Deployment options for its Blackboard Collaborate product include SaaS and on-premise.


Strengths: Blackboard Collaborate has rich capabilities to support learning and training scenarios in virtual classroom environments in the enterprise, higher education, healthcare and government sectors, according to Gartner.

The company's new WebRTC-based system – Blackboard Collaborate with Ultra – requires no browser plug-in that customers say is easy to use, said Preset.

Cautions: Blackboard Collaborate is closely associated with Blackboard Learn – the company's learning management system – and is less frequently purchased for stand-alone internal collaboration than its competitors.

"One doesn't often encounter the Blackboard Collaborate web conferencing tool in scenarios in which enterprises have not already invested in their learning management system," said Preset.

Blackboard is also moving away from its Java implementation and existing customers will need to assess how to shift to WebRTC.

Niche Player: LogMeIn

Another new vendor to the quadrant is cloud-based collaboration and SaaS specialist LogMeIn, ranked amongst the lower end of the quadrant for both execution and vision.

"It possibly has one of the easiest to use web conference product that is fully browser-based," said Preset.

The Boston, Mass.-based vendor's Join.Me product is available as a SaaS product.


Strengths: LogMeIn's freemium model has pushed viral adoption of its platform and the vendor offers one of the least expensive stand-alone subscription services, especially for SMBs.

Customers tout its comprehensive rollout and adoption support and training for customers, whether it's for small organizations or large enterprises, according to Gartner.

Cautions: LogMeIn's Join.Me product was late to the market with video capabilities compared to all other vendors on the quadrant, while customers say its video solution is not fully mature, says Preset.

" The market is also extremely competitive and a lot of buyers gravitate toward bundled web conferencing products like Microsoft and Google rather than standalone web conferring products," said Preset.

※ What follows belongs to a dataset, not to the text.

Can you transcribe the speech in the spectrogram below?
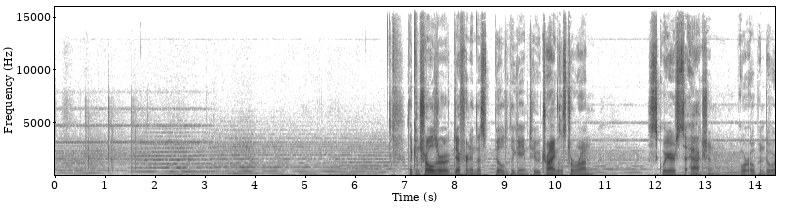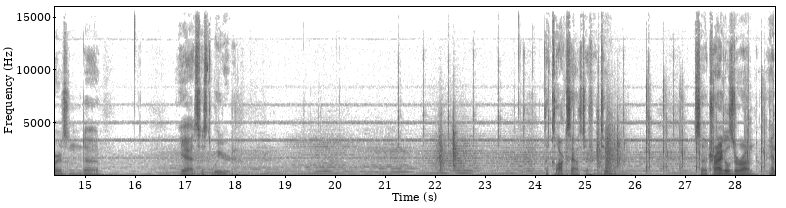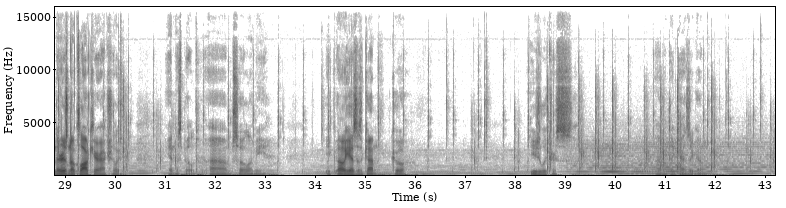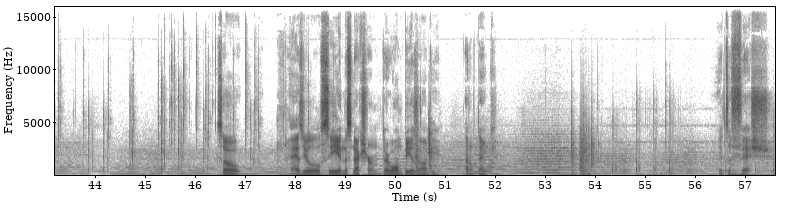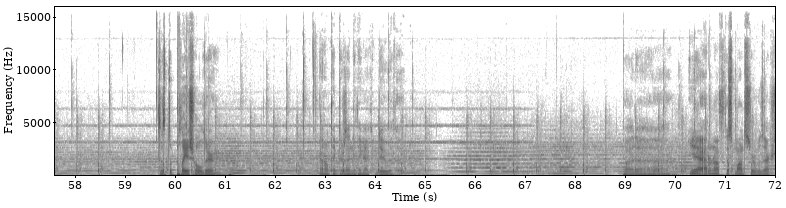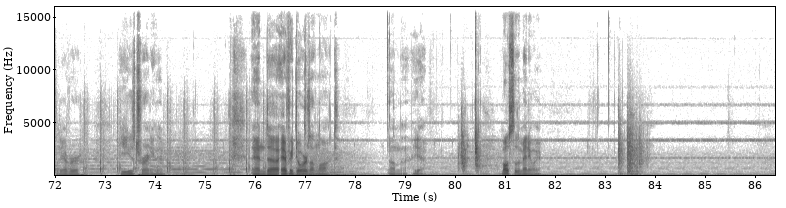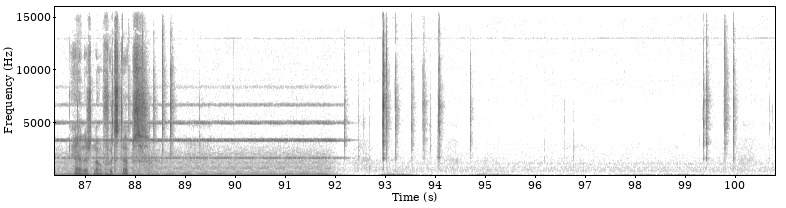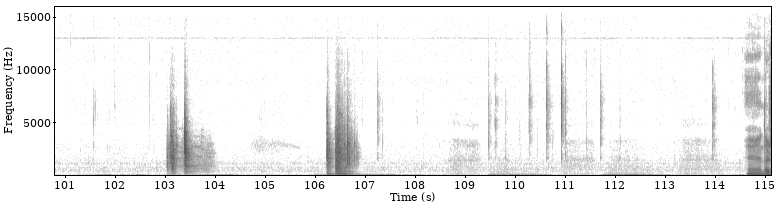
The controls are different in this build of the game too. Triangles to run, squares to action, or open doors, and uh, yeah, it's just weird. The clock sounds different too. So triangles to run, and there is no clock here actually in this build. Um, so let me. oh, he has a gun. Cool. Usually Chris, I don't think has a gun. So, as you'll see in this next room, there won't be a zombie. I don't think. It's a fish. Just a placeholder. I don't think there's anything I can do with it. Yeah, I don't know if this monster was actually ever used for anything. And, uh, every door is unlocked. On the, yeah. Most of them anyway. And there's no footsteps.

Niche Player: Arkadin

Paris-based collaboration service provider Arkadin tied for last place in execution on the quadrant and ranked only ahead of Google for vision.

"They're easy to use and straight forward and work well especially when you need tight integration with audio conferencing," said Preset. "Arkadin recently did a huge refresh of their user interface which worked out well."

Aradkin offers SaaS and managed service deployment options for its ArkadinAnywhere product.


Strengths: Gartner says Arkadin offers localized versions of its product in many languages and employs local support personnel, which appeals to global and regional enterprises.

Customers select ArkadinAnywhere because it is intuitive and easy to use, according to Gartner.

Cautions: ArkadinAnywhere is a general, horizontal communications solution that offers no specialized features for particular industries and doesn't offer capabilities to embed its product in other applications to support workflows and communications-enabled business processes, said Preset.

" For them, it is a very competitive space and it's rare to see a client select the ArkadinAnywhere product if they don't already have interest in other Arkadin services like their audio conferencing," said Preset.